1992 Tim Winton Cloudstreet
1991 David Malouf The Great World
1990 Tom Flood Oceana Fine
1989 Peter Carey Oscar and Lucinda
1988 The year of the Award was changed to the year granted rather than the year published
1987 Glenda Adams Dancing on Coral
1986 Elizabeth Jolley The Well
1985 Christopher Koch The Doubleman
1984 Tim Winton Shallows
1983 No award
 
1982 Rodney Hall Just Relations
1981 Peter Carey Bliss
1980 Jessica Anderson The Impersonators
1979 David Ireland A Women of the Future
1978 Jessica Anderson Tirra Lirra by the River
1977 Ruth Park Swords and Crowns and Rings
1976 David Ireland The Glass Canoe
1975 Xavier Herbert Poor Fellow My Country
1974 Ronald McKie The Mango Tree
1973 No award
 
1972 Thea Astley The Acolyte
1971 David Ireland The Unknown Industrial Prisoner
1970 Dal Stivens A Horse of Air
1969 George Johnston Clean Straw for Nothing
1968 Thomas Keneally Three Cheers for the Paraclete
1967 Thomas Keneally Bring Larks and Heroes
1966 Peter Mathers Trap
1965 Thea Astley The Slow Natives
1964 George Johnston My Brother Jack
1963 Sumner Locke Elliott Careful, He Might Hear You
  George Turner The Cupboard under the Stairs
1962 Thea Astley The Well Dressed Explorer
1961 Patrick White Riders in the Chariot
1960 Elizabeth O'Conner The Irishman
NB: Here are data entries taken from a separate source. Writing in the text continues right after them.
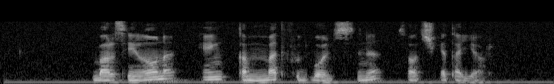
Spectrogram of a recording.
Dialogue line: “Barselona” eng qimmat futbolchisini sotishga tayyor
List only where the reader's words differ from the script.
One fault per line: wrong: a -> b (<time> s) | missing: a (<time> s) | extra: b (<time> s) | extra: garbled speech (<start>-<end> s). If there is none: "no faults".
no faults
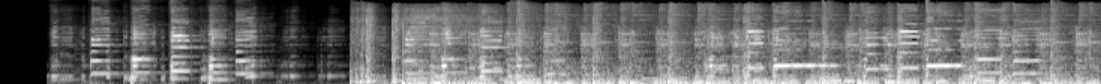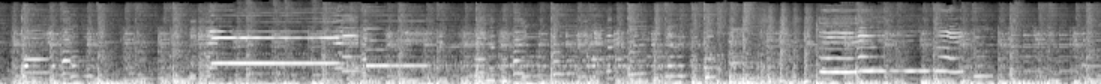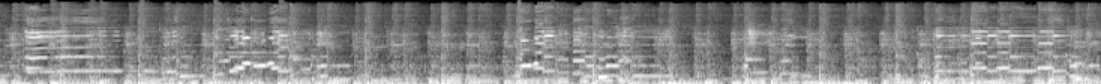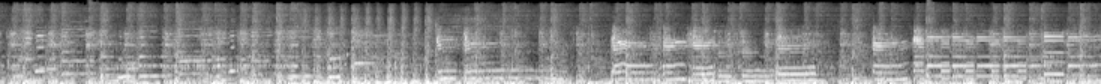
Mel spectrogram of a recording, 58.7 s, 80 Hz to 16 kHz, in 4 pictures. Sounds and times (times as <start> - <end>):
Wind instrument, woodwind instrument: 0.6 - 7.7, 9.4 - 14.3, 15.0 - 16.2, 17.2 - 24.7, 25.6 - 28.5, 29.6 - 34.5, 36.2 - 38.6, 41.7 - 51.0
Harmonica: 0.6 - 58.7.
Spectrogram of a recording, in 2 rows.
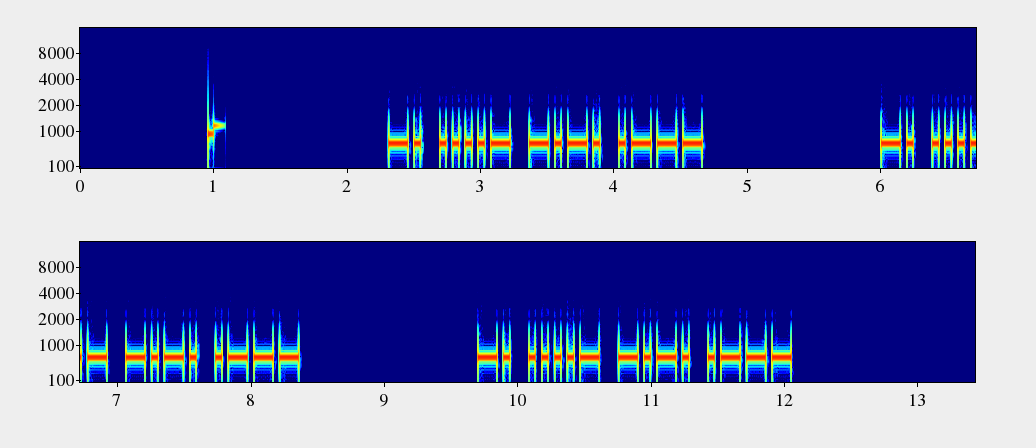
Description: Morse code, heard as a keyed tone, about 25 wpm, 700 Hz. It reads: N4CJ N4CJ N4CJ
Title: Easy Call Signs Repeated 3x - 25wpm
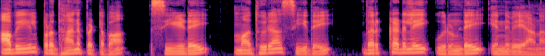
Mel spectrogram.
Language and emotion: Malayalam, neutral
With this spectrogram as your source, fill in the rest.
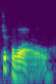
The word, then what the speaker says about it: Chippewa: Did I pronounce that right? Yes, Chippewa.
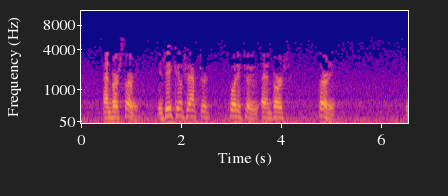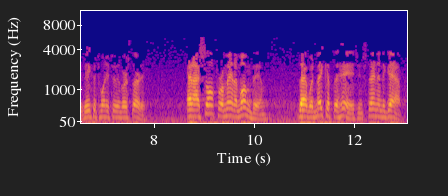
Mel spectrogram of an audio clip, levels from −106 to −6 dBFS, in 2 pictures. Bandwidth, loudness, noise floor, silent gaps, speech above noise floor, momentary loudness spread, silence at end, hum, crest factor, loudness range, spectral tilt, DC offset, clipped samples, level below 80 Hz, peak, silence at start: 5.8 kHz; -31 LUFS; -56 dBFS; none; 26 dB; 16 LU; 0 s; none; 22 dB; 9 LU; -9.5 dB/octave; under 0.1%; under 0.1%; -56 dBFS; -8 dBFS; 0.45 s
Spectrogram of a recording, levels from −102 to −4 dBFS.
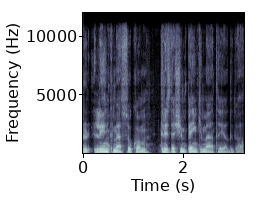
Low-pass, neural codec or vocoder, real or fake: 10.8 kHz; none; real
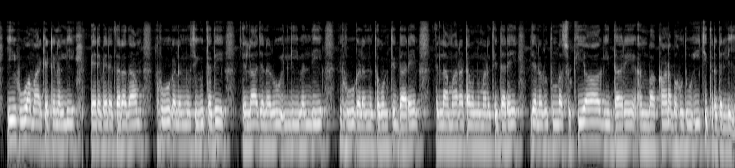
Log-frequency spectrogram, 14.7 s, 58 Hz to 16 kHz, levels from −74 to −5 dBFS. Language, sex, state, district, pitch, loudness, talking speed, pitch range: Kannada, male, Karnataka, Dakshina Kannada, 125 Hz, -17 LUFS, 100 wpm, 125-130 Hz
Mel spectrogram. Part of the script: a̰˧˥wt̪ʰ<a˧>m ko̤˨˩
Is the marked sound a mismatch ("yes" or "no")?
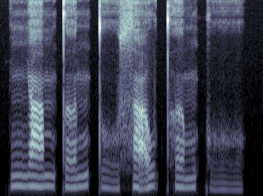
yes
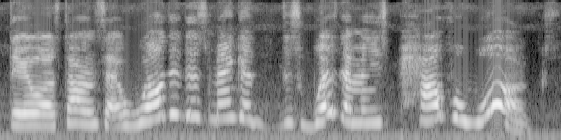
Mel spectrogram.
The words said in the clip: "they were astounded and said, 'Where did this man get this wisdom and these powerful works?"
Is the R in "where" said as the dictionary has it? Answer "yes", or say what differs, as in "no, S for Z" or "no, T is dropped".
no, L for R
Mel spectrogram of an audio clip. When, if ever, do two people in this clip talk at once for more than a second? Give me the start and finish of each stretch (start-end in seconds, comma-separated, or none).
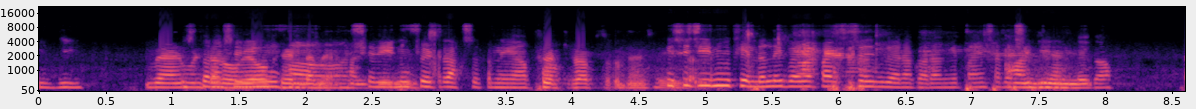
1.1-2.8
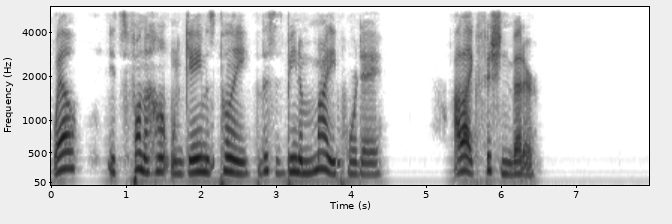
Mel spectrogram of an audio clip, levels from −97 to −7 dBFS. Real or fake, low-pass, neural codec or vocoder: real; 5.4 kHz; none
1959 Vance Palmer The Big Fellow
1958 Randolph Stow To the Islands
1957 Patrick White Voss